This paper focuses on determining ignition probabilities of forest fires in Wildland-Urban Interface (WUI) areas to more effectively develop prevention plans. Multivariate Logistic Regression methodology was used to identify the most important biophysical and human variables to explain the emergence of ignition points, incorporating spatial analysis from Remote Sensing and Geographical Information Systems (GIS) data. To test this model we used two representative Wildland-Urban Interface landscapes in a Mediterranean environment, located in Catalonia (northeast Spain): an example of dispersed housing in a forested area associated to metropolitan processes and an agro-forestry mosaic connected with tourism development. For a better understanding a temporal comparison has been made, analyzing data from 1990s and from 2000s. Results show differences in the explicative models; in the former study area, high ignition probabilities are associated to human activity, mainly distance to urban areas and road networks, whereas in the latter they are related with land-use (scrubland and coniferous forest) and mean maximum temperatures. As a consequence, prevention tasks seem to be less difficult in the more metropolitan study area because the spatial model is further disperse in the agro-forestry mosaic. Finally, temporal analysis indicates that both areas were more prone to forest fires in the most recent decade than in the 1990s. © 2011 Elsevier Ltd.

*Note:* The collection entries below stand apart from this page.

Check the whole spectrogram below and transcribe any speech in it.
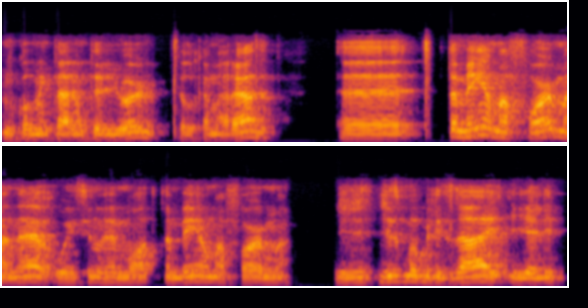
no comentário anterior pelo camarada, é, também é uma forma, né, o ensino remoto também é uma forma de desmobilizar e ele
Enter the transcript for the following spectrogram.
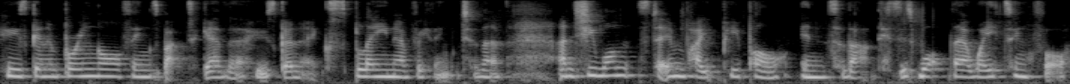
who's going to bring all things back together, who's going to explain everything to them. And she wants to invite people into that. This is what they're waiting for.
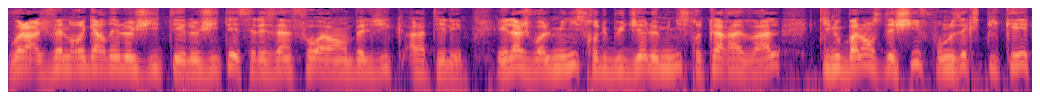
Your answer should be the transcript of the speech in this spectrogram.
Voilà, je viens de regarder le JT. Le JT, c'est les infos en Belgique à la télé. Et là, je vois le ministre du Budget, le ministre Claraval, qui nous balance des chiffres pour nous expliquer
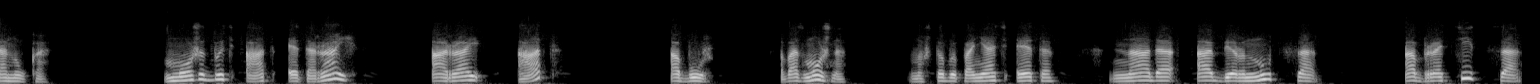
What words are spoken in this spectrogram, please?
Танука. Может быть, ад — это рай, а рай — ад? Абур. Возможно, но чтобы понять это, надо обернуться, обратиться,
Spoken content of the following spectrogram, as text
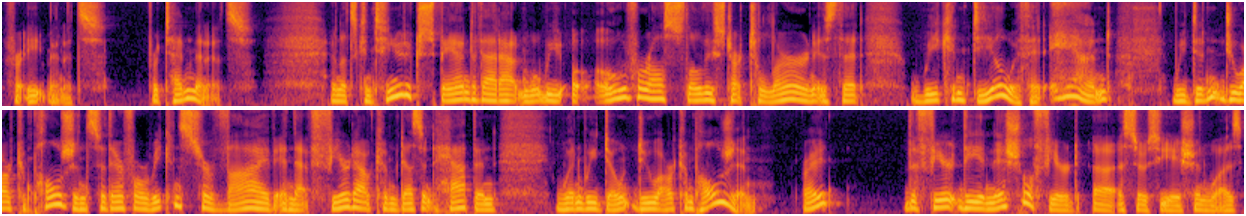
for eight minutes, for 10 minutes. And let's continue to expand that out. And what we overall slowly start to learn is that we can deal with it. And we didn't do our compulsion. So therefore, we can survive. And that feared outcome doesn't happen when we don't do our compulsion, right? The fear, the initial feared uh, association was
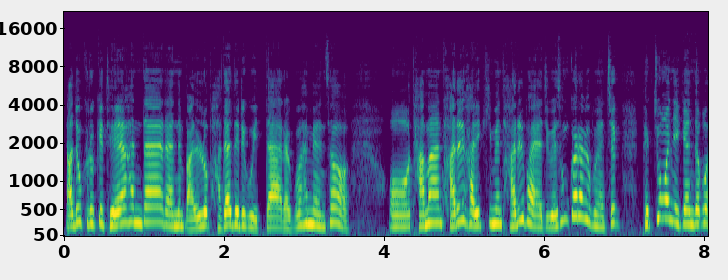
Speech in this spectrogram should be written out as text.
나도 그렇게 돼야 한다라는 말로 받아들이고 있다라고 하면서 어, 다만 달을 가리키면 달을 봐야지 왜 손가락을 보냐. 즉, 백종원 얘기한다고,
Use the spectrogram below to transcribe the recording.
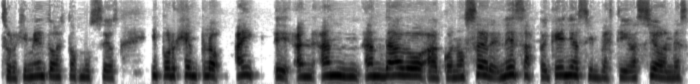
surgimiento de estos museos. Y, por ejemplo, eh, han, dado a conocer en esas pequeñas investigaciones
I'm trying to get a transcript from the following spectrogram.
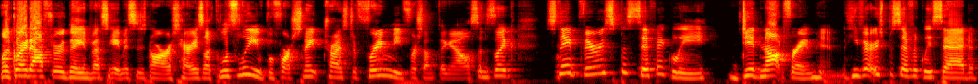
Like right after they investigate Mrs. Norris, Harry's like, "Let's leave before Snape tries to frame me for something else." And it's like Snape very specifically did not frame him. He very specifically said,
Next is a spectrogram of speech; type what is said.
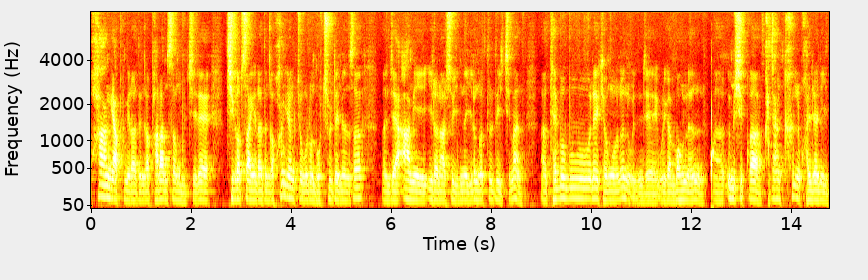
화학약품이라든가 발암성 물질의 직업상이라든가 환경적으로 노출되면서 이제 암이 일어날 수 있는 이런 것들도 있지만 어, 대부분의 경우는 이제 우리가 먹는 어, 음식과 가장 큰 관련이 있-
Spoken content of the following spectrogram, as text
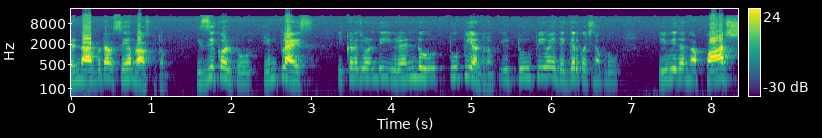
రెండు ఆర్బిటాల్ సేమ్ రాసుకుంటాం. ఈజ్ ఈక్వల్ టు ఇంప్లాయిస్ ఇక్కడ చూడండి ఈ రెండు టూపీ అంటున్నాం. ఈ టూ పీవై దగ్గరికి వచ్చినప్పుడు ఈ విధంగా పార్ష్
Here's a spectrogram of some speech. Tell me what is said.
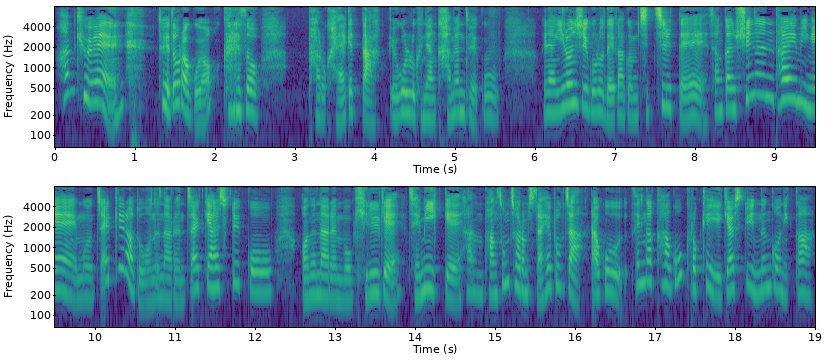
한 큐에 되더라고요. 그래서 바로 가야겠다. 이걸로 그냥 가면 되고 그냥 이런 식으로 내가 그럼 지칠 때 잠깐 쉬는 타이밍에 뭐 짧게라도 어느 날은 짧게 할 수도 있고 어느 날은 뭐 길게 재미있게 한 방송처럼 진짜 해보자라고 생각하고 그렇게 얘기할 수도 있는 거니까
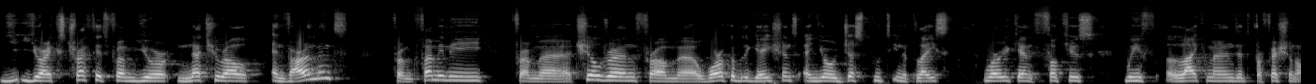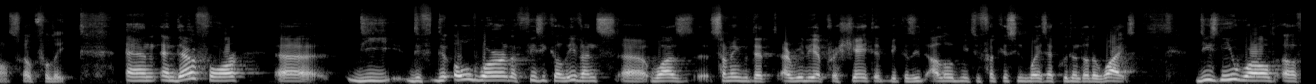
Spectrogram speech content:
you are extracted from your natural environment, from family, from uh, children, from uh, work obligations, and you're just put in a place where you can focus with like-minded professionals, hopefully, and and therefore. Uh, the, the, the old world of physical events uh, was something that I really appreciated because it allowed me to focus in ways I couldn't otherwise. This new world of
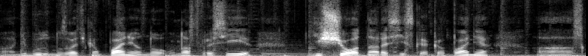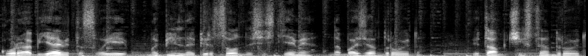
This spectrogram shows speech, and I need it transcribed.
А, не буду называть компанию, но у нас в России еще одна российская компания а, скоро объявит о своей мобильной операционной системе на базе Android. И там чистый Android.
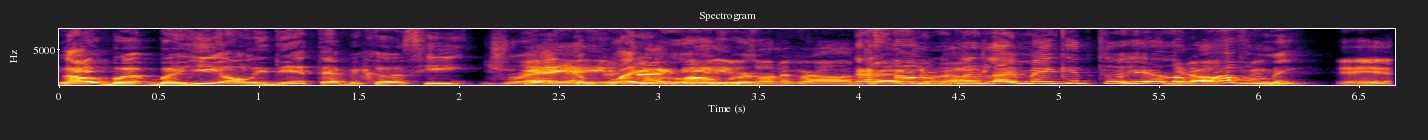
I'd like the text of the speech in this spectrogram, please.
No, but but he only did that because he dragged Yeah, yeah, the he plate dragged- yeah, longer. he was on the ground That's the only him Like, man, get the hell Get up off of me. Yeah, yeah.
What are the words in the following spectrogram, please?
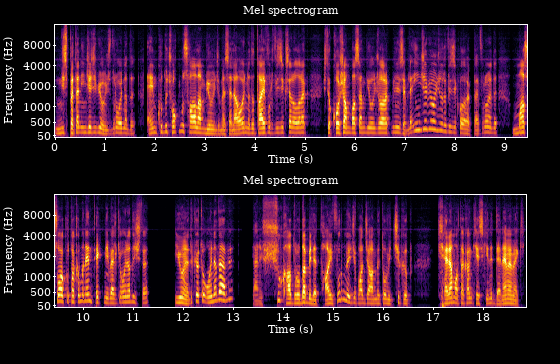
nispeten inceci bir oyuncudur oynadı. Enkudu çok mu sağlam bir oyuncu mesela oynadı. Tayfur fiziksel olarak işte koşan basan bir oyuncu olarak bilinse bile ince bir oyuncudur fizik olarak Tayfur oynadı. Masuaku takımın en tekniği belki oynadı işte. İyi oynadı kötü oynadı abi. Yani şu kadroda bile Tayfur Necip Hacı Ahmetoviç çıkıp Kerem Atakan Keskin'i denememek.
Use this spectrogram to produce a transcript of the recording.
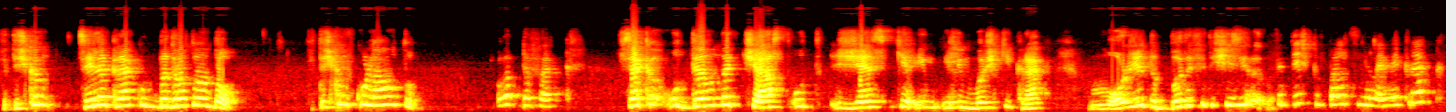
Фетиш към целия крак от бедрото надолу. Фетиш към коляното. What the fuck? Всяка отделна част от женския или мъжки крак може да бъде фетишизирана. Фетиш към палец на левия крак?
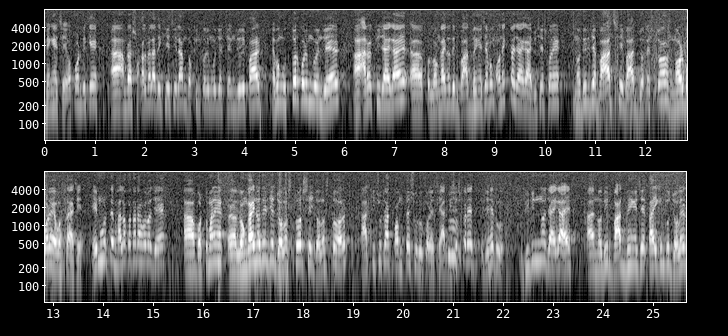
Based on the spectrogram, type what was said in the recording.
ভেঙেছে। অপরদিকে আমরা সকালবেলা দেখিয়েছিলাম দক্ষিণ করিমগঞ্জের চেংজুরি পার এবং উত্তর করিমগঞ্জের আরও একটি জায়গায় লঙ্গাই নদীর বাঁধ ভেঙেছে এবং অনেকটা জায়গায় বিশেষ করে নদীর যে বাঁধ সেই বাঁধ যথেষ্ট নড়বড়ে অবস্থায় আছে। এই মুহূর্তে ভালো কথাটা হলো যে বর্তমানে লঙ্গাই নদীর যে জলস্তর সেই জলস্তর কিছুটা কমতে শুরু করেছে। আর বিশেষ করে যেহেতু বিভিন্ন জায়গায় নদীর বাঁধ ভেঙেছে তাই কিন্তু জলের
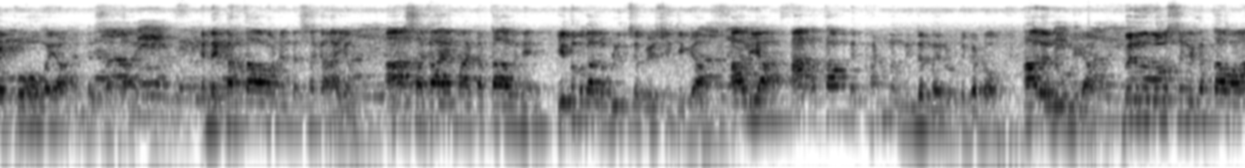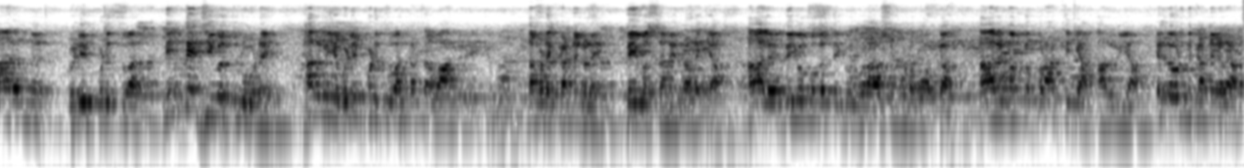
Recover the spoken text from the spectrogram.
യഹോവയാണ് എന്റെ സഹായം. എന്റെ കർത്താവാണ് എന്റെ സഹായം. ആ സഹായമായ കർത്താവിനെ ഇന്ന് നമുക്ക് വിളിച്ചപേക്ഷിക്കുക. ആലിയ ആ കർത്താവിന്റെ കണ്ണ് നിന്റെ മേലുണ്ട് കേട്ടോ. ഹാലലൂയ. വരുന്ന ദിവസങ്ങളിൽ കർത്താവ് ആരെന്ന് വെളിപ്പെടുത്തുവാൻ നിന്റെ ജീവിതത്തിലൂടെ ഹാലലിയ വെളിപ്പെടുത്തുവാൻ കർത്താവ് ആഗ്രഹിക്കുന്നു. നമ്മുടെ കണ്ണുകളെ ദൈവസ്ഥാനിൽ അടയ്ക്കാം. ഹാല ദൈവമുഖത്തേക്ക് ഒരു പ്രാവശ്യം കൂടെ നോക്കാം. ഹാല നമുക്ക് പ്രാർത്ഥിക്കാം. ഹാലലിയ എല്ലാവരും കണ്ണുകളെ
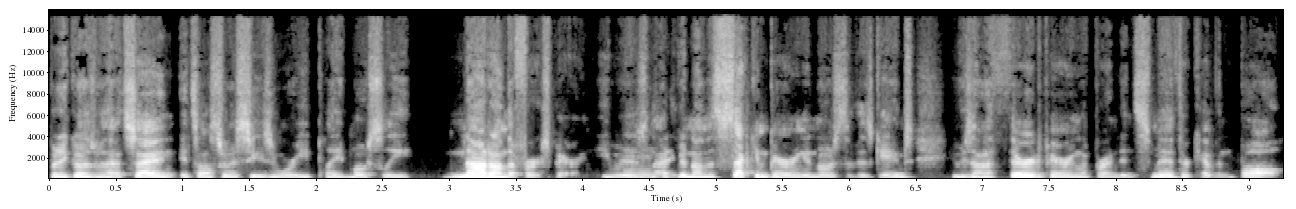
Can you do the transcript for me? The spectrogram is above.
but it goes without saying it's also a season where he played mostly not on the first pairing. He was Mhm. not even on the second pairing in most of his games. He was on a third pairing with Brendan Smith or Kevin Bahl,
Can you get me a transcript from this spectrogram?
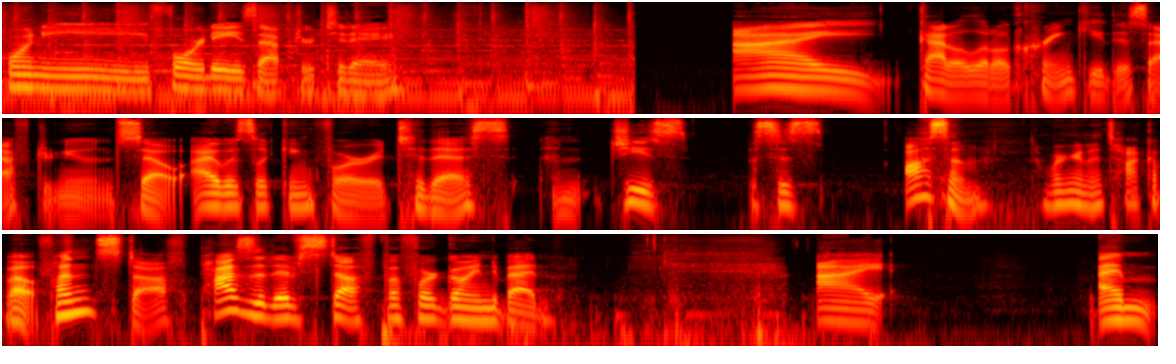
24 days after today. I got a little cranky this afternoon, so I was looking forward to this. And geez, this is awesome. We're going to talk about fun stuff, positive stuff before going to bed. I I'm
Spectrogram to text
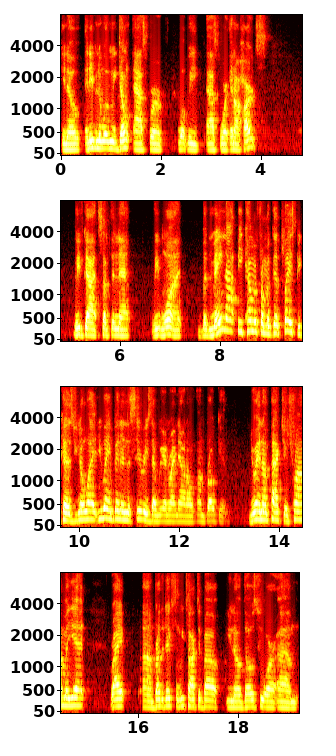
you know, and even when we don't ask for what we ask for in our hearts, we've got something that we want, but may not be coming from a good place because you know what? You ain't been in the series that we're in right now on Unbroken. You ain't unpacked your trauma yet, right? Um, Brother Dixon, we talked about, you know, those who are, um,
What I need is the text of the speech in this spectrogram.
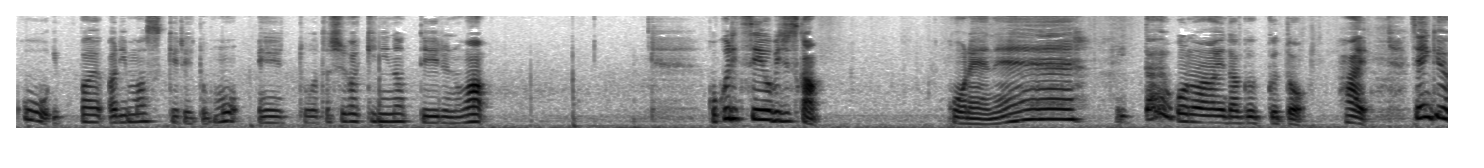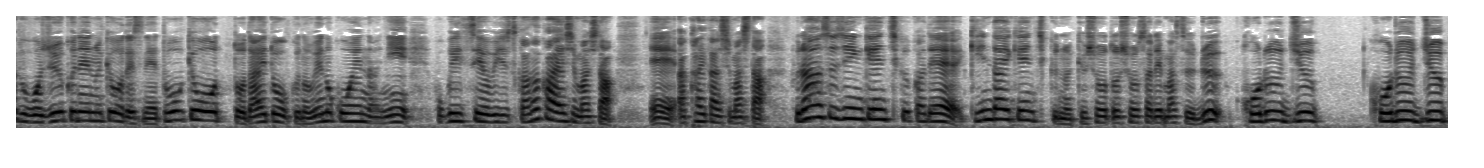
構いっぱいありますけれども、えっ、ー、と、私が気になっているのは、国立西洋美術館。これね。行ったよ、この間、グックと。はい。1959年の今日ですね、東京都大東区の上野公園内に国立西洋美術館が開しました。えー、あ、開館しました。フランス人建築家で近代建築の巨匠と称されますル・コルジュ、コルジュ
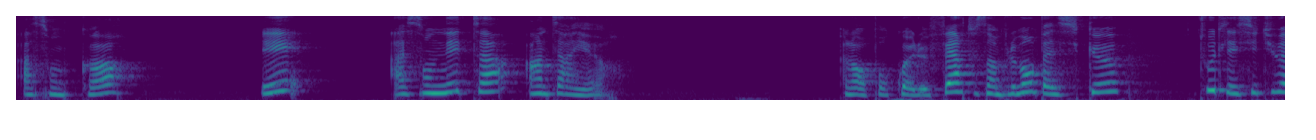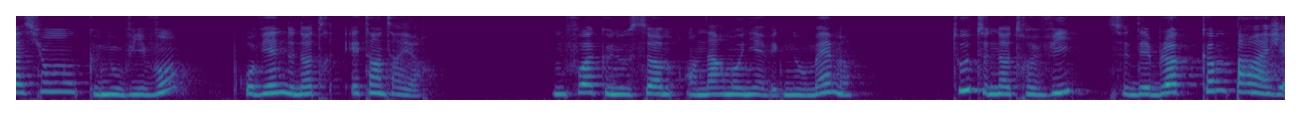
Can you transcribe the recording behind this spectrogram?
à son corps et à son état intérieur. Alors pourquoi le faire? Tout simplement parce que toutes les situations que nous vivons proviennent de notre état intérieur. Une fois que nous sommes en harmonie avec nous-mêmes, toute notre vie se débloque comme par magie.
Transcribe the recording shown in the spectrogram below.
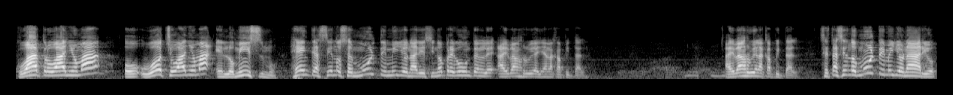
Cuatro años más o u ocho años más en lo mismo. Gente haciéndose multimillonarios. Si no, pregúntenle a Iván Ruiz allá en la capital. Iván Ruiz en la capital. Se está haciendo multimillonario.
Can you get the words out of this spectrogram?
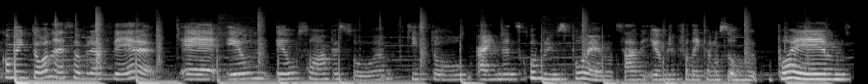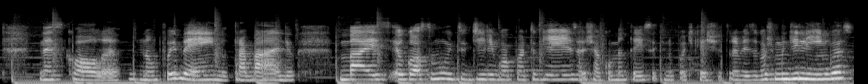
Comentou, né, sobre a feira. é, eu, eu sou uma pessoa que estou ainda descobrindo os poemas, sabe? Eu já falei que eu não sou boa com poemas, na escola não fui bem, no trabalho, mas eu gosto muito de língua portuguesa, já comentei isso aqui no podcast outra vez, eu gosto muito de línguas,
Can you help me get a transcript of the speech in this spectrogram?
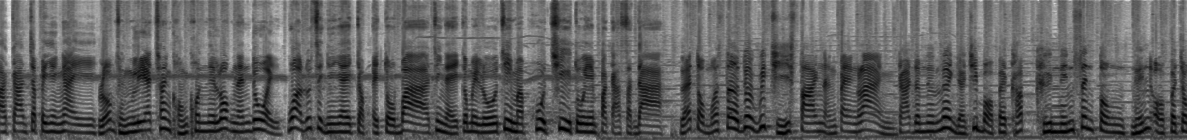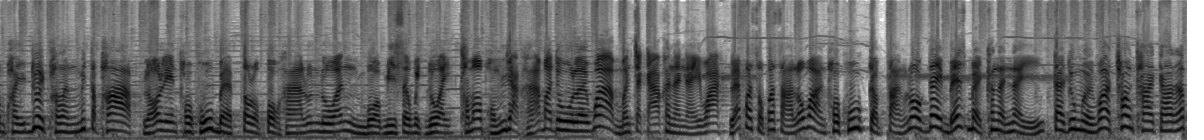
อาการจะเป็นยังไง รวมถึงเรีแอคชั่นของคนในโลกนั้นด้วย ว่ารู้สึกยังไงกับไอตัวบ้าที่ไหนก็ไม่รู้ที่มาพูดชื่อตัวเองประกาศสัดาและตบมอนสเตอร์ด้วยวิถีสไตล์หนังแปลงร่าง การดำเนินเรื่องอย่างที่บอกไปครับ คือเน้นเส้นตรง เน้นออกประจมภัยด้วยพลังมิตรภาพล้อเลียนโทคุแบบตลกโปกฮาล้วนๆบวกมีเซอร์วิสด้วยทำเอาผมอยากหามาดููเลยว่ามันจะกาวขนาดไหนวะ และผสมผสานระหว่างโทคุกับต่างโลกได้เบสแมทขนาดไหน แต่ดูเหมือนว่าช่องทางการรับ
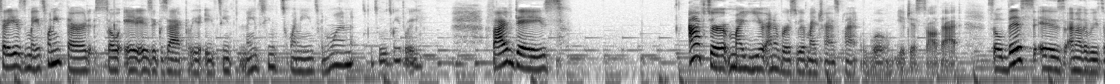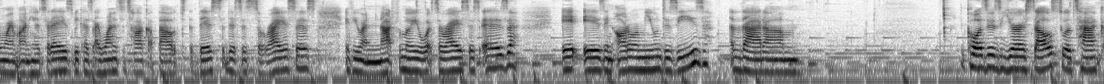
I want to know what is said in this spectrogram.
Today is May 23rd, so it is exactly the 18th, 19th, 20, 21, 22, 23. Five days after my year anniversary of my transplant. Well, you just saw that. So this is another reason why I'm on here today is because I wanted to talk about this. This is psoriasis. If you are not familiar what psoriasis is, it is an autoimmune disease that um, causes your cells to attack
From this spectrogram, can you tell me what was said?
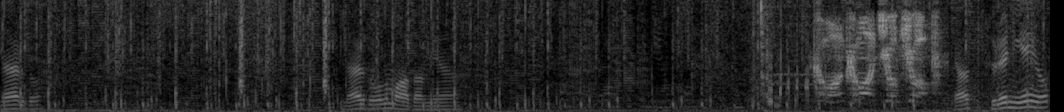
Nerede o? Nerede oğlum adam ya? Come on, come on, chop chop. Ya süre niye yok?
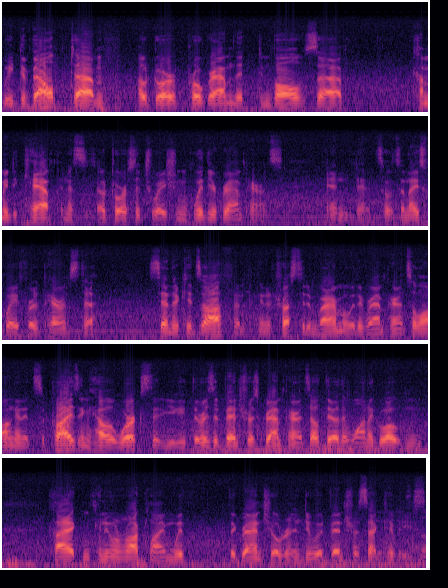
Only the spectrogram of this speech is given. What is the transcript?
We developed um, outdoor program that involves uh, coming to camp in an outdoor situation with your grandparents. And uh, so it's a nice way for the parents to send their kids off in, in a trusted environment with their grandparents along. And it's surprising how it works that you, there is adventurous grandparents out there that want to go out and kayak and canoe and rock climb with the grandchildren and do adventurous activities.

- GIS and remote sensing data
- Ignition points
- Multivariate logistic regression
- Wildland-urban interface